BEGIN
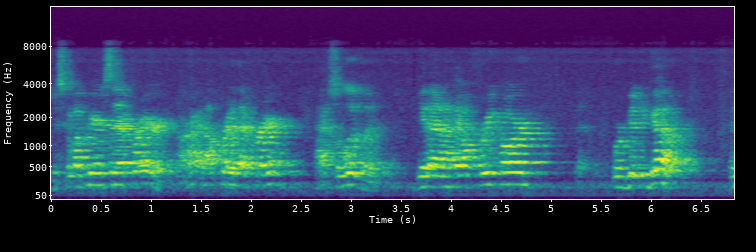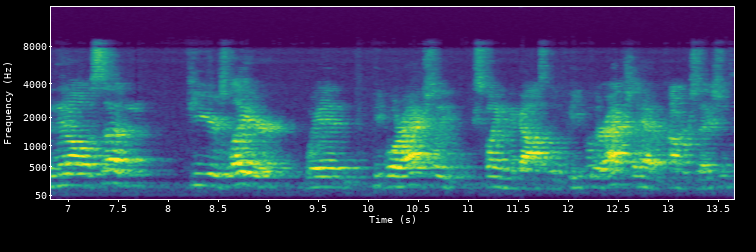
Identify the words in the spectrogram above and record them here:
Just come up here and say a prayer. All right, I'll pray that prayer. Absolutely. Get out of hell free card. We're good to go. And then all of a sudden, a few years later, when people are actually explaining the gospel to people, they're actually having conversations,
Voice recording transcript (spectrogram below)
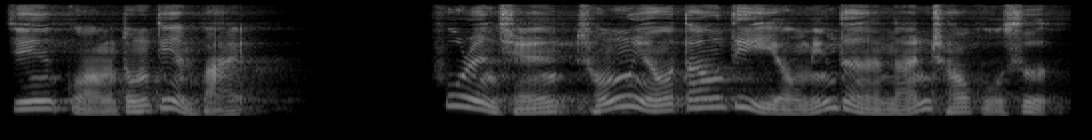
今广东电白。赴任前，重游当地有名的南朝古寺。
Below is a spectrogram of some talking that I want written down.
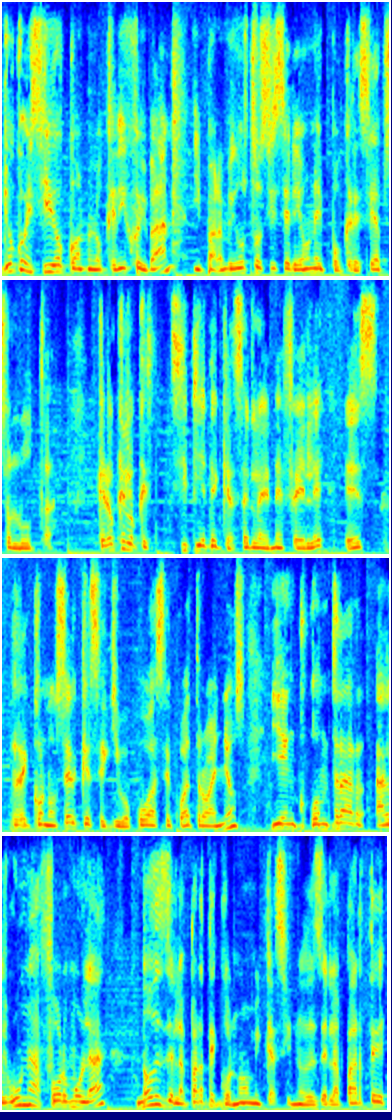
Yo coincido con lo que dijo Iván y para mi gusto sí sería una hipocresía absoluta. Creo que lo que sí tiene que hacer la NFL es reconocer que se equivocó hace cuatro años y encontrar alguna fórmula, no desde la parte económica, sino desde la parte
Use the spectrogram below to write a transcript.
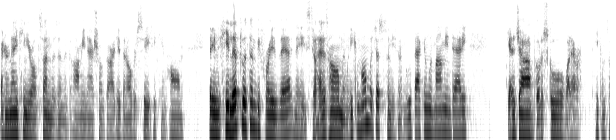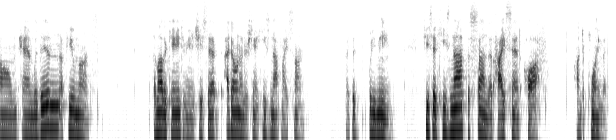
and her 19 year old son was in the Army National Guard. He'd been overseas, he came home. They, he lived with them before he that, and he still had his home. And when he came home, it was just assumed he's going to move back in with mommy and daddy, get a job, go to school, whatever. He comes home, and within a few months, the mother came to me and she said, I don't understand. He's not my son. I said, What do you mean? She said, He's not the son that I sent off on deployment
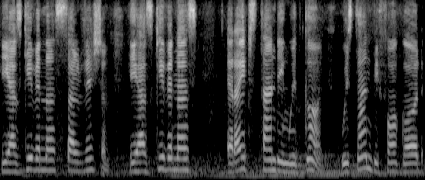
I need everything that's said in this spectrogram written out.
He has given us salvation. He has given us a right standing with God. We stand before God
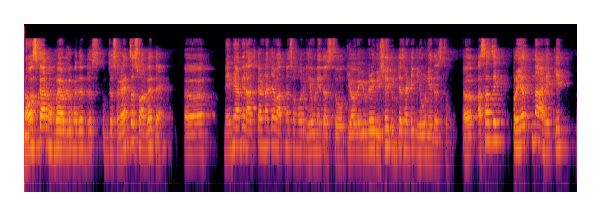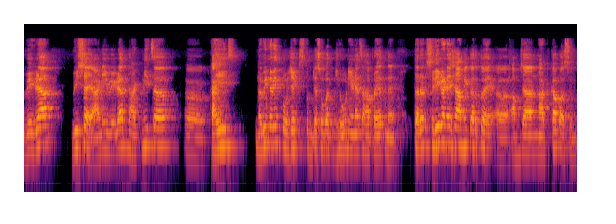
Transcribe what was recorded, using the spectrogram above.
नमस्कार मुंबई आउटलुकमध्ये तुमचं सगळ्यांचं स्वागत आहे. नेहमी आम्ही राजकारणाच्या बातम्या समोर घेऊन येत असतो किंवा वेगवेगळे विषय तुमच्यासाठी घेऊन येत असतो. असाच एक प्रयत्न आहे की एक वेगळ्या विषय आणि वेगळ्या धाटणीचं काही नवीन नवीन प्रोजेक्ट तुमच्यासोबत घेऊन येण्याचा हा प्रयत्न आहे. तर श्री गणेश आम्ही करतोय आमच्या नाटकापासून.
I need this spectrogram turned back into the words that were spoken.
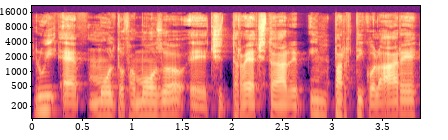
Lui è molto famoso e ci terrei a citare in particolare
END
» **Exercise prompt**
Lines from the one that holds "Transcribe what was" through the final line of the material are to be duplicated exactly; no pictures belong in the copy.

» **Result of this task**
Transcribe what was recorded, using the spectrogram above.
नमस्कार मुंबई आउटलुकमध्ये तुमचं सगळ्यांचं स्वागत आहे. नेहमी आम्ही राजकारणाच्या बातम्या समोर घेऊन येत असतो किंवा वेगवेगळे विषय तुमच्यासाठी घेऊन येत असतो. असाच एक प्रयत्न आहे की एक वेगळ्या विषय आणि वेगळ्या धाटणीचं काही नवीन नवीन प्रोजेक्ट तुमच्यासोबत घेऊन येण्याचा हा प्रयत्न आहे. तर श्री गणेश आम्ही करतोय आमच्या नाटकापासून.
I need this spectrogram turned back into the words that were spoken.
Lui è molto famoso e ci terrei a citare in particolare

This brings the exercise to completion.